This is the dwarf irregular galaxy know as UGC 5692 or DDO 82, it is located about 13-million light-years from Earth and can be found in the constellation Ursa Major.
Whereas large majestic galaxies, containing hundreds of billions of stars, are an awesome thing to look at, in the grand scheme of things, most of the galaxies in the universe are dwarf galaxies, which in contrast, contain a few million to tens of millions of stars. DDO 82, in particular, is classified as a dwarf irregular galaxy because it doesn’t have the really clear, defined structure seen in galaxies like ours. Most of the time, gravitational interactions with other galaxies throughout the history of these dwarfs disturb the galaxy enough to give it the disordered appearance likened to vapor. Even then, there is order.
Again, in the case of DDO 82, astronomers say this galaxy has one spiral arm. In all honesty, I’ve been looking at this, and others, for the last half-hour and I don’t see it (I have several possible spiral arms, but that might just be my mind playing tricks on me). Take a close look at the picture and let me know if you see it. Either way, DDO 82 is also classified as an “Sm galaxy” or a Magellanic spiral galaxy – this galaxy class gets its name from the Large Magellanic Cloud, one of the satellite galaxies of the Milky Way.

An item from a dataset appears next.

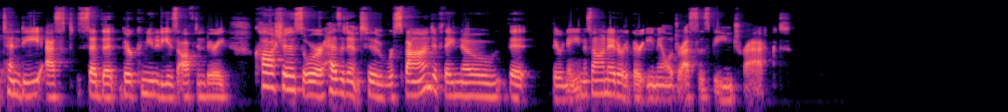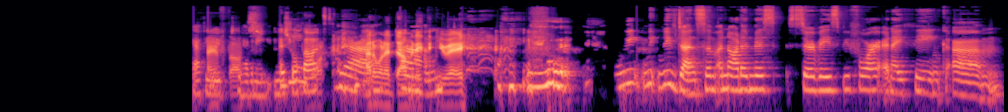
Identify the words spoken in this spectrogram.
attendee asked said that their community is often very cautious or hesitant to respond if they know that their name is on it or their email address is being tracked. Kathy, do you have any initial thoughts? Yeah, I don't want to dominate um, the QA. we, we we've done some anonymous surveys before, and I think um,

There are several of the Milky Way’s stars in the foreground of the image; these stars are easily visible because they are the large round shapes accompanied with a starring effect caused by Hubble. In addition, I count at least a hundred definable galaxies in the background that are much more distant than DDO 82.